You can't expect people who are in the frame of mind to park in vast surface lots in front of shopping centers to suddenly shift gears into urban-walkability mode in the middle of an outing. Someone shopping at Publix isn't going to walk through that parking lot and cross the traffic on Lavista to get a cup of coffee.

We've seen these failures over and over in Atlanta. Just look at the short life of the wonderful H&F bakery at the bottom of the Aramore building. Single-block, mixed-use developments plopped down as tiny walkable islands in the middle of largely car-centric areas will continue to provide a struggle for business owners at the ground level.

They need to be located adjacent to similarly walkable, pedestrian-friendly blocks so that businesses can benefit from crossover foot traffic.

Atlantan99 said...

@ Darin,

Well said. Thank you.

Jim ATL said...

How about credit to Cliff at Creative Loafing on this. You'd go nuts if he did the same thing to you.

Jim ATL said...

How about a hat-tip to CLIFF AT Creative Loafing. The closing was mentioned in his column online. You'd go nuts if he did this to you.

Atlantan99 said...

Hi Jim,

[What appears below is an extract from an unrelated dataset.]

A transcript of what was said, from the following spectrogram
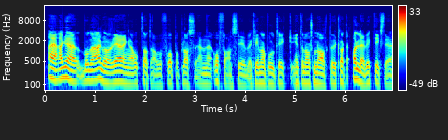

First, thank you for reading the blog. With regard to the above post, had I learned of the closure after seeing it on CL's site, I would be more than happy to credit Cliff for the lead, in this instance that is not the case. I myself noticed the closure weeks ago and forgot about it. As I live not far away, I observed the "Available" sign in the window yesterday afternoon and sent myself a reminder email to do a post about it. Today, reading Gravy Train on CL, I did notice Cliff's mention of the Java Blues closure yesterday. It is my MO to never repeat news from other media therefore had I known yesterday that he had noted their closure, I would not have bothered to publish my story. Also, I would add that CL mentions the opening of Cowlick's, a new concept from Big Game Brands, and gives me no credit. Though I was the first to report both the initial locations and the ownership, it's common knowledge by now and I don't feel like I deserve a plug each time its mentioned. I would say the same applies to Java Blues, it's been closed a month!

Thanks for the comment and for reading the blog.

Tim said...

Darin - I jumped down to the comments section to make this very same response. It's a huge shame that it has to be like this regarding urban retail - I lived down the street at Archstone for a year, now a bit further off Lindbergh, but never actually walked all the way to this coffee shop. (I did walk/bike to publix fairly frequently though)

Developers could really make a much bigger difference in helping new urbanist developments succeed if they worked together more, putting these in closer proximity...